Helping Smokers To Kick The Habit

Smoking is an addiction that is terribly difficult to kick. Despite the fact that it so obviously burns holes not just in one's pockets, but also in one's health, smokers find reasons to continue puffing away. Or, perhaps, they fail to find reasons to stop.

Concerned loved ones often harp on the health dangers of smoking in a bid to get smokers to ditch the habit. But this approach often falls on death ears, mainly because threats of developing heart disease or lung cancer seem to belong so far into the distant future that they offer little bearing on one's choice of habits in the present day.

Perhaps of greatest concern, as far as smoking is concerned, is that more and more teenagers and young people in general are picking up the habit.
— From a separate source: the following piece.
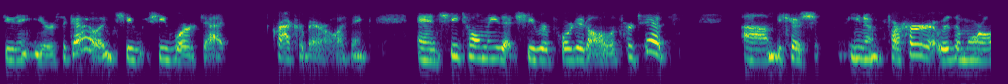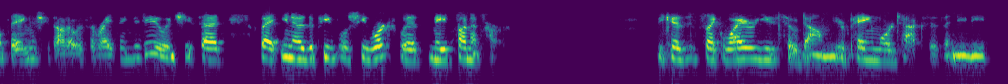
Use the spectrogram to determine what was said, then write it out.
student years ago, and she she worked at Cracker Barrel, I think, and she told me that she reported all of her tips um, because she, you know for her it was a moral thing. She thought it was the right thing to do, and she said, but you know the people she worked with made fun of her because it's like, why are you so dumb? You're paying more taxes than you need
This is where the findings of the Helsinki study may come in useful, especially on young ladies. They all, after all, contrary to popular belief - many young women in fact use "staying slim" as a reason or excuse for smoking.

While the risk of disease may not be a sufficient deterrent for most, the threat of bulging waistlines, out-of-shape bodies and overall loss of physical appeal may reach out to some. This new-found knowledge may thus provide a useful tool in convincing young smokers to become smoke-free once again.


Obesity risk might turn teens off smoking (

About the author

Reuben Chow has a keen interest in natural health and healing as well as personal growth. His website, All 4 Natural Health, offers a basic guide on natural health information. It details simple, effective and natural ways, such as the use of nutrition, various herbs, herb remedies, supplements and other natural remedies, to deal with various health conditions as well as to attain good health. His other websites also cover topics such as depression help, omega 3 fatty acids, as well as cancer research and information.

Join over four million monthly readers. Your privacy is protected. Unsubscribe at any time.
comments powered by Disqus
Take Action: Support by linking back to this article from your website

Permalink to this article:

Embed article link: (copy HTML code below):

Reprinting this article:
Non-commercial use OK, cite with clickable link.

Follow Natural News on Facebook, Twitter, Google Plus, and Pinterest

Colloidal Silver

Advertise with NaturalNews...

Support NaturalNews Sponsors:

Advertise with NaturalNews...


Sign up for the FREE Natural News Email Newsletter

Receive breaking news on GMOs, vaccines, fluoride, radiation protection, natural cures, food safety alerts and interviews with the world's top experts on natural health and more.

Join over 7 million monthly readers of, the internet's No. 1 natural health news site. (Source:

Your email address *

Please enter the code you see above*

No Thanks

Already have it and love it!

Natural News supports and helps fund these organizations:

* Required. Once you click submit, we will send you an email asking you to confirm your free registration. Your privacy is assured and your information is kept confidential. You may unsubscribe at anytime.